[[ Data for analysis, beginning ]]

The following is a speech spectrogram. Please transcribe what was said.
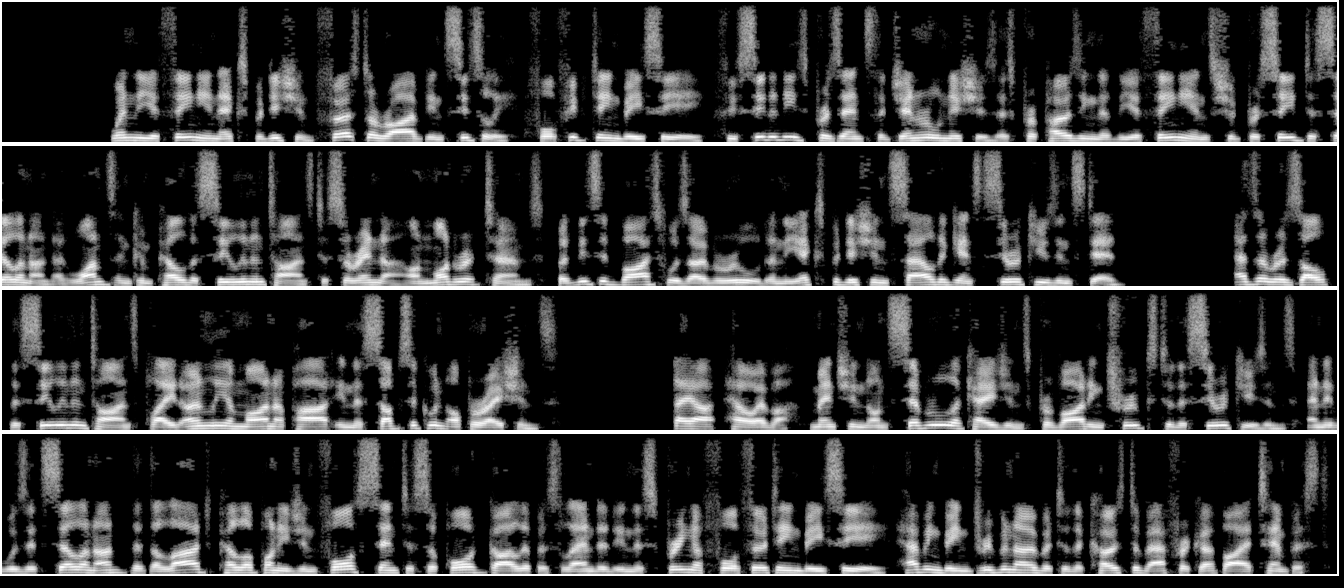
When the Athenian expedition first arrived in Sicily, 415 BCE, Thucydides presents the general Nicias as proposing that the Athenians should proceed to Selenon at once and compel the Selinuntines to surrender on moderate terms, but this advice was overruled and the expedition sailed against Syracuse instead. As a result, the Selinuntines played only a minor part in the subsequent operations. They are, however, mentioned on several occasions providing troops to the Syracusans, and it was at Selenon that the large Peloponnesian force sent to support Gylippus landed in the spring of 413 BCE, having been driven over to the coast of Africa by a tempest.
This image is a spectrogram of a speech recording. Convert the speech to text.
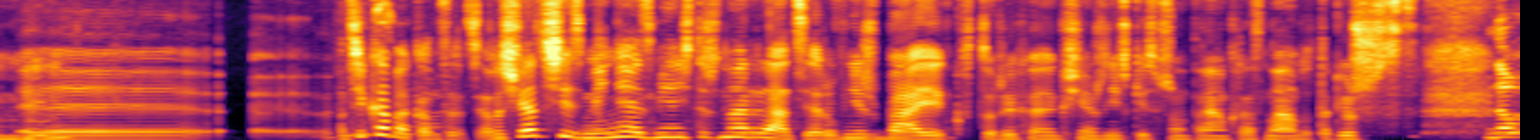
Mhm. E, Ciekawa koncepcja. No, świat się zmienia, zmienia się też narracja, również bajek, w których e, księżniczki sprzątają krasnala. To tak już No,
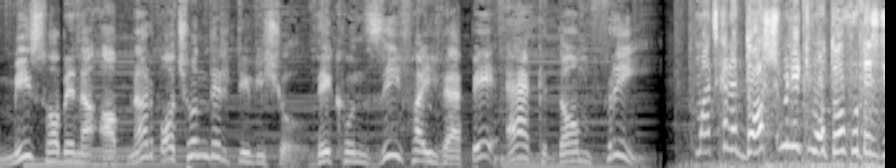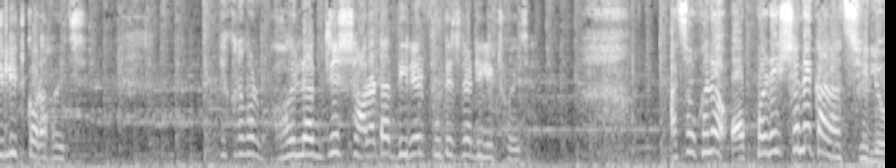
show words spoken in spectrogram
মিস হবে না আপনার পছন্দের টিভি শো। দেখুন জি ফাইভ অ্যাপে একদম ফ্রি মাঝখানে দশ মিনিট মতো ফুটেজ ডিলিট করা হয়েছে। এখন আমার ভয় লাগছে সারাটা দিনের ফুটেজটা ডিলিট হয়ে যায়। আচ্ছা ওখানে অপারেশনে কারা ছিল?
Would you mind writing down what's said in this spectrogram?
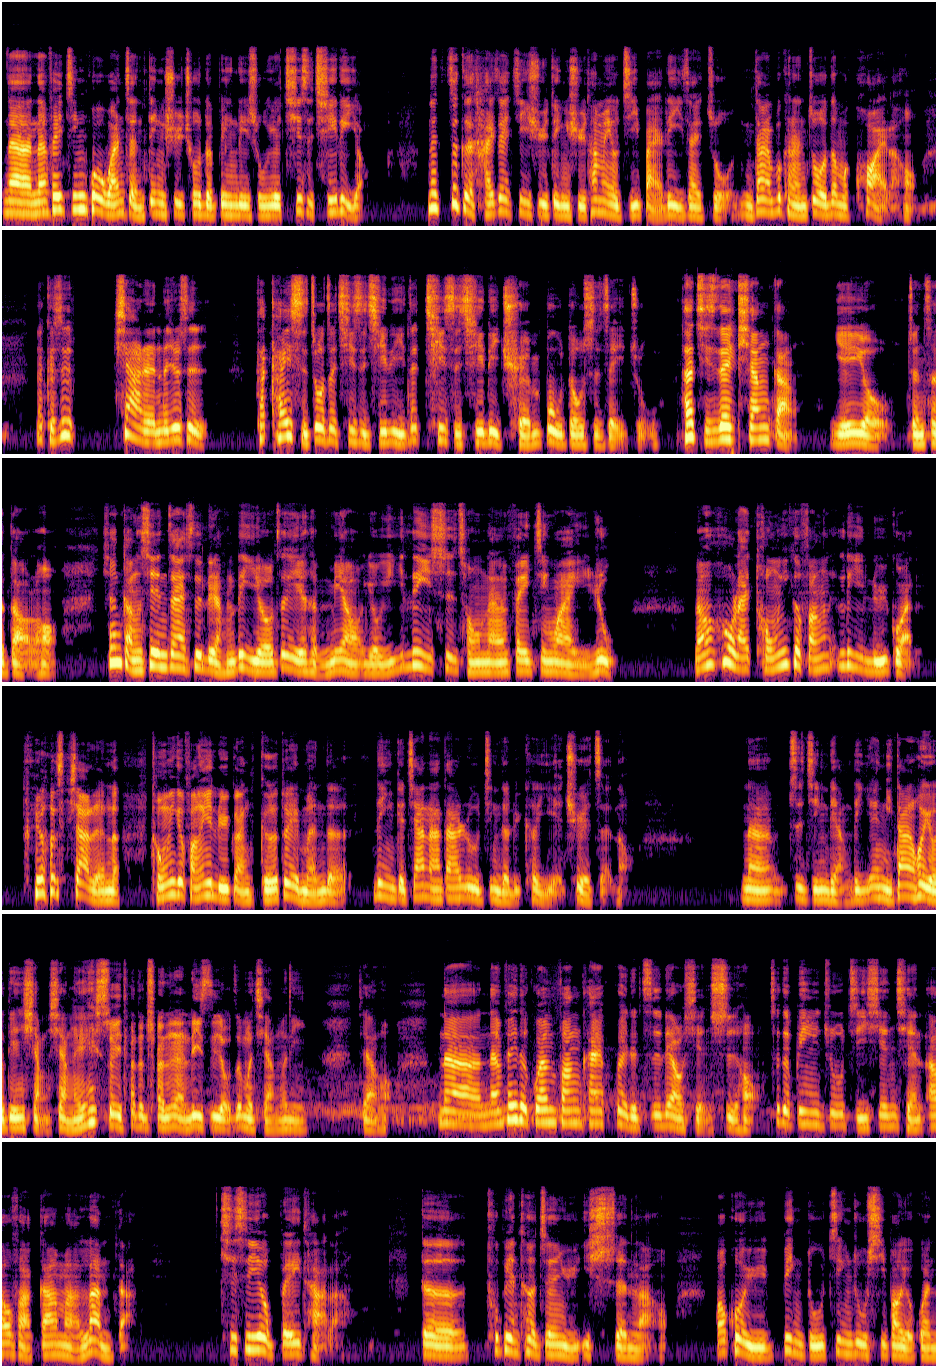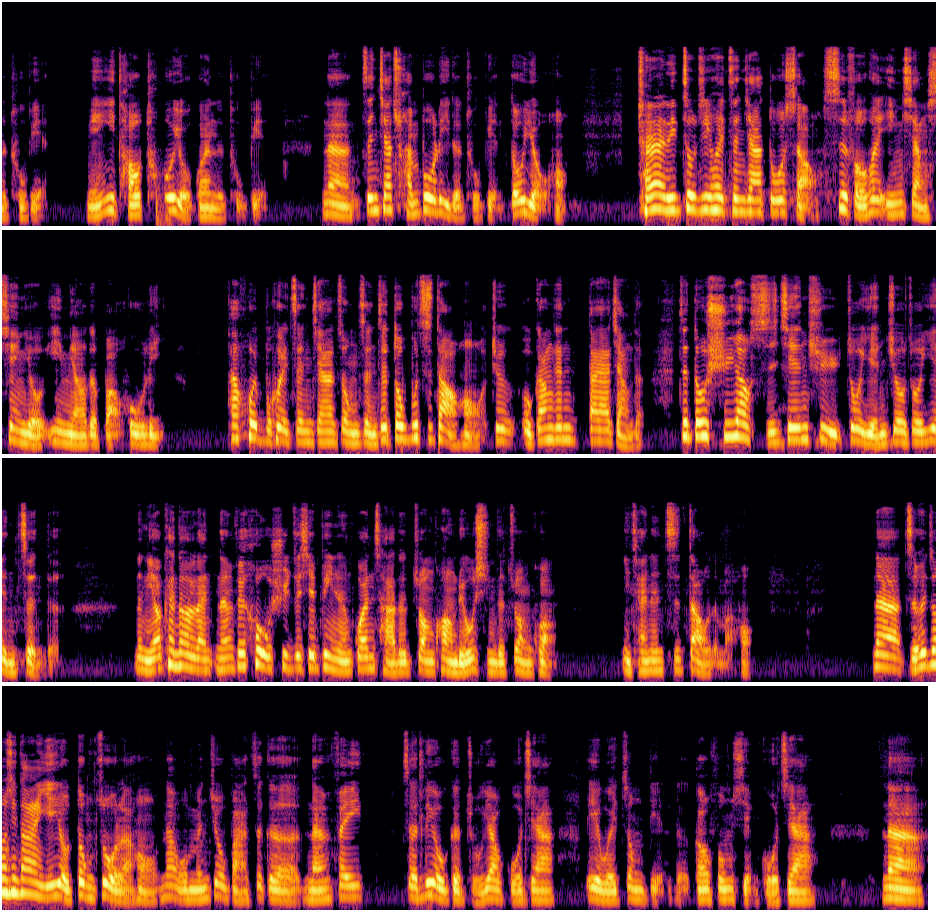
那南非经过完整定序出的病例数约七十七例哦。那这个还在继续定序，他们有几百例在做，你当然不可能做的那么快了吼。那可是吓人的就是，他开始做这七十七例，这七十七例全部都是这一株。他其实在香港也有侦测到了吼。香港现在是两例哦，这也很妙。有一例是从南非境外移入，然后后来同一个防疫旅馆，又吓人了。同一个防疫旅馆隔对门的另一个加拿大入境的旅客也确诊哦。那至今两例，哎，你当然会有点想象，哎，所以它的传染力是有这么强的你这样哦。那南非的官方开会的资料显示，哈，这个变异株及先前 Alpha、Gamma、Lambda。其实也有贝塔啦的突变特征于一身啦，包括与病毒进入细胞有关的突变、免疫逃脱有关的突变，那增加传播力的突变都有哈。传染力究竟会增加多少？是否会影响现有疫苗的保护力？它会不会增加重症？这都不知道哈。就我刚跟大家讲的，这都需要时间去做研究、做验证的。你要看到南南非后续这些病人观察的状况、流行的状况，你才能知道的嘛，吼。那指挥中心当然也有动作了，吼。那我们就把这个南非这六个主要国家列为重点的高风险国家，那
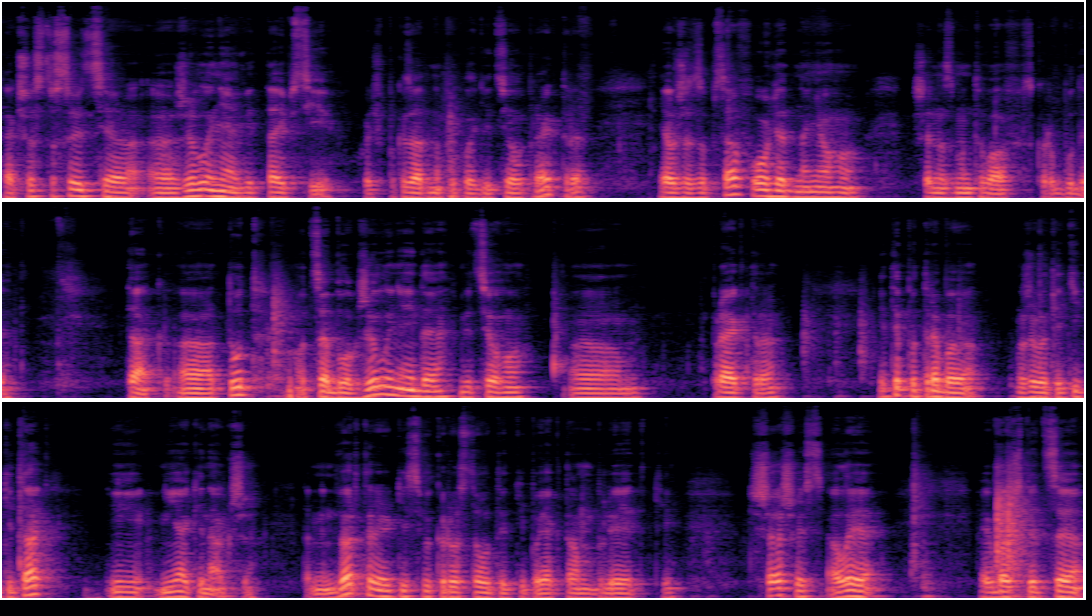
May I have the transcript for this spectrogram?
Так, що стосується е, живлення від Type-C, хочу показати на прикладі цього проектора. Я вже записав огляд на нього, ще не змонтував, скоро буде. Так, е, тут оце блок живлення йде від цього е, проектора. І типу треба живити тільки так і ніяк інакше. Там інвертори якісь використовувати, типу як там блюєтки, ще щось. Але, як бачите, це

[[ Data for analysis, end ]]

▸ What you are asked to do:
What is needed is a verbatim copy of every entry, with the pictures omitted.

▸ Output of the exercise:
The following is a speech spectrogram. Please transcribe what was said.
When the Athenian expedition first arrived in Sicily, 415 BCE, Thucydides presents the general Nicias as proposing that the Athenians should proceed to Selenon at once and compel the Selinuntines to surrender on moderate terms, but this advice was overruled and the expedition sailed against Syracuse instead. As a result, the Selinuntines played only a minor part in the subsequent operations. They are, however, mentioned on several occasions providing troops to the Syracusans, and it was at Selenon that the large Peloponnesian force sent to support Gylippus landed in the spring of 413 BCE, having been driven over to the coast of Africa by a tempest.
This image is a spectrogram of a speech recording. Convert the speech to text.
Mhm. E, Ciekawa koncepcja. No, świat się zmienia, zmienia się też narracja, również bajek, w których e, księżniczki sprzątają krasnala. To tak już No,
show words spoken in spectrogram
মিস হবে না আপনার পছন্দের টিভি শো। দেখুন জি ফাইভ অ্যাপে একদম ফ্রি মাঝখানে দশ মিনিট মতো ফুটেজ ডিলিট করা হয়েছে। এখন আমার ভয় লাগছে সারাটা দিনের ফুটেজটা ডিলিট হয়ে যায়। আচ্ছা ওখানে অপারেশনে কারা ছিল?
Would you mind writing down what's said in this spectrogram?
那南非经过完整定序出的病例数约七十七例哦。那这个还在继续定序，他们有几百例在做，你当然不可能做的那么快了吼。那可是吓人的就是，他开始做这七十七例，这七十七例全部都是这一株。他其实在香港也有侦测到了吼。香港现在是两例哦，这也很妙。有一例是从南非境外移入，然后后来同一个防疫旅馆，又吓人了。同一个防疫旅馆隔对门的另一个加拿大入境的旅客也确诊哦。那至今两例，哎，你当然会有点想象，哎，所以它的传染力是有这么强的你这样哦。那南非的官方开会的资料显示，哈，这个变异株及先前 Alpha、Gamma、Lambda。其实也有贝塔啦的突变特征于一身啦，包括与病毒进入细胞有关的突变、免疫逃脱有关的突变，那增加传播力的突变都有哈。传染力究竟会增加多少？是否会影响现有疫苗的保护力？它会不会增加重症？这都不知道哈。就我刚跟大家讲的，这都需要时间去做研究、做验证的。你要看到南南非后续这些病人观察的状况、流行的状况，你才能知道的嘛，吼。那指挥中心当然也有动作了，吼。那我们就把这个南非这六个主要国家列为重点的高风险国家，那
May I have the transcript for this spectrogram?
Так, що стосується е, живлення від Type-C, хочу показати на прикладі цього проектора. Я вже записав огляд на нього, ще не змонтував, скоро буде. Так, е, тут оце блок живлення йде від цього е, проектора. І типу треба живити тільки так і ніяк інакше. Там інвертори якісь використовувати, типу як там блюєтки, ще щось. Але, як бачите, це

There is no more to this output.